As we move towards the five-year anniversary of the London Declaration on Neglected Tropical Diseases (NTDs), LSTM’s Senior Professorial Fellow David Molyneux has this week been looking back at the progress that has been made and the hurdles that still need to be overcome in order to meet the targets set in the UN Sustainable Development Goals (SDGs).
There is no doubt that progress has been made in terms of donated medicines used in mass drug administration (MDA) interventions, which represent some one billion treatments a year, there is clearly more to be done as Professor Molyneux outlines in a paper published in Transactions of the Royal Society of Tropical Medicine and Hygiene.
Professor Molyneux is one of those who was the first to use the phrase neglect tropical diseases, to address what he now describes as a chronic pandemic. He said: “It has been a major breakthrough that NTDs are included as heath targets within the SDGs as it stands as a recognition of their importance as impediments to the improvement of the life prospects of some of the world’s poorest people. The association of NTDs with many of the SDG goals, makes these programmes a ‘litmus test’ of progress to towards poverty alleviation targets as well as an expression of equity and human rights and the need for access to treatment and prevention-addressing Universal Health Coverage.”
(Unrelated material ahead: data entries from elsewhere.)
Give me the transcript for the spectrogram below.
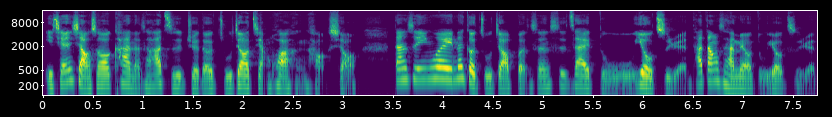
以前小时候看的时候，他只是觉得主角讲话很好笑，但是因为那个主角本身是在读幼稚园，他当时还没有读幼稚园。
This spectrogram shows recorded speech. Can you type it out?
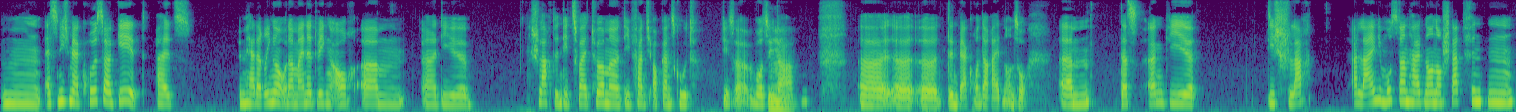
mh, mm, es nicht mehr größer geht als im Herr der Ringe oder meinetwegen auch ähm, äh, die Schlacht in die zwei Türme, die fand ich auch ganz gut. Diese, wo sie mhm. da äh, äh, äh, den Berg runterreiten und so. Ähm, dass irgendwie die Schlacht allein, die muss dann halt nur noch stattfinden,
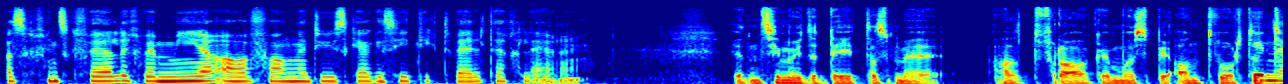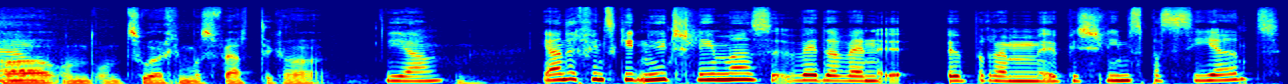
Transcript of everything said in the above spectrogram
Also ich finde es gefährlich, wenn wir anfangen, uns gegenseitig die Welt zu erklären. Ja, dann sind wir wieder dort, dass man halt Fragen muss beantwortet genau. haben und, und die Suche muss fertig haben. Ja. Mhm. Ja, und ich finde, es gibt nichts Schlimmes, weder wenn jemandem etwas Schlimmes passiert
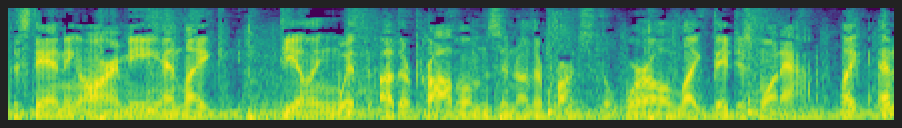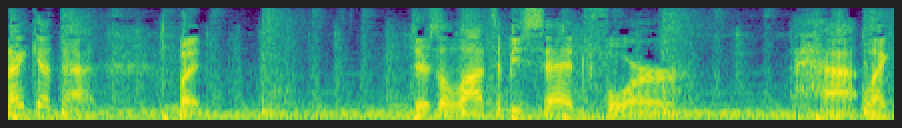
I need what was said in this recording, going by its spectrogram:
the standing army and like dealing with other problems in other parts of the world, like they just want out. Like, and I get that, but there's a lot to be said for ha- like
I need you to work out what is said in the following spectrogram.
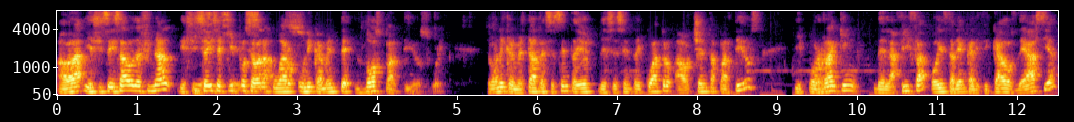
Habrá 16 avos de final, 16, 16 equipos se van a jugar únicamente dos partidos, güey. Se van a incrementar de, 68, de 64 a 80 partidos. Y por ranking de la FIFA, hoy estarían calificados de Asia,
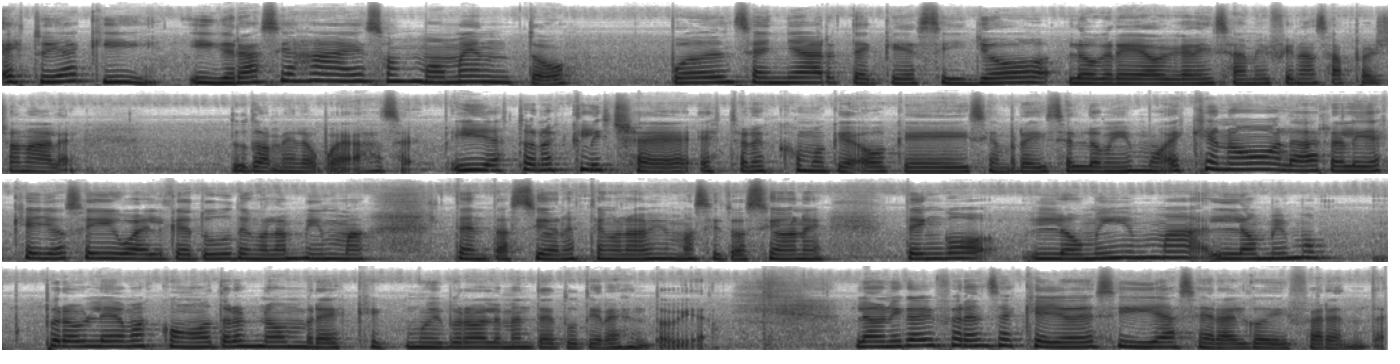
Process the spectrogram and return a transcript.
estoy aquí y gracias a esos momentos puedo enseñarte que si yo logré organizar mis finanzas personales, tú también lo puedes hacer. Y esto no es cliché, esto no es como que, ok, siempre dicen lo mismo. Es que no, la realidad es que yo soy igual que tú, tengo las mismas tentaciones, tengo las mismas situaciones, tengo lo misma, los mismos problemas con otros nombres que muy probablemente tú tienes en tu vida. La única diferencia es que yo decidí hacer algo diferente.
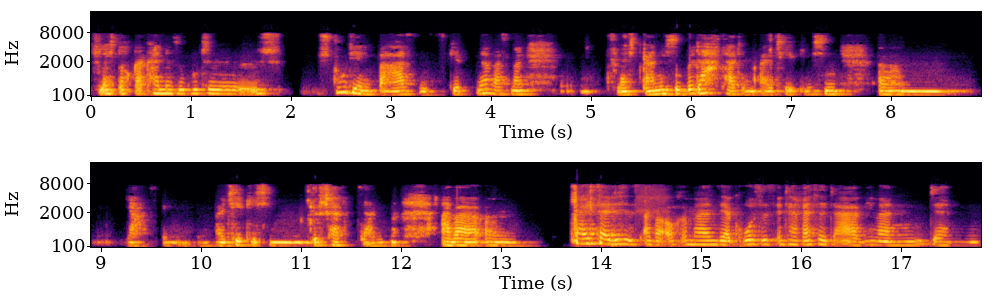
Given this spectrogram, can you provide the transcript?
vielleicht auch gar keine so gute Studienbasis gibt, ne, was man vielleicht gar nicht so bedacht hat im alltäglichen ähm, ja, im, im alltäglichen Geschäft, sagen wir. Aber ähm, gleichzeitig ist aber auch immer ein sehr großes Interesse da, wie man denn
With many NTD programmes now moving from control to elimination due to successes such as Human African trypanosomiasis (HAT/sleeping sickness), cases being down to their lowest recorded levels, and many countries being declared Guinea worm transmission free with only four remaining endemic and reporting only 26 cases in 2016, Professor Molyneux is also pleased that the NTD community is now focussing on the impact on morbidity including mental health morbidity. “We now have a responsibility to recognise the plight of those who require treatment for existing conditions, with an increased policy emphasis on the need for morbidity management and disability inclusion including the mental health sequelae of NTDs” he continued.
He outlines numerous challenges ahead including those of biological and socioeconomic nature as well as issues such as security, conflict and extreme weather events and underlying climate change, but the sustained momentum of the last five years has pushed progress. “NTD interventions are highly cost effective, an unheralded public health success and a major contributor to poverty alleviation. However, there is a need to sustain progress and be realistic about what countries can do, advocating for greater recognition of NTDs by endemic countries, recognising the ecological drivers of epidemiological change and adjusting strategies and targets to accommodate new information.” Professor Molyneux continued: “It has never been more important for us to respond to environmental, social and political change. We have a responsibility to ensure we have the capacity to address these challenges, otherwise, we as the NTD community, will be failing the poorest.”
David Molyneux was interviewed by Deutsche Welle on the progress on fighting neglected diseases. The interview can be found here.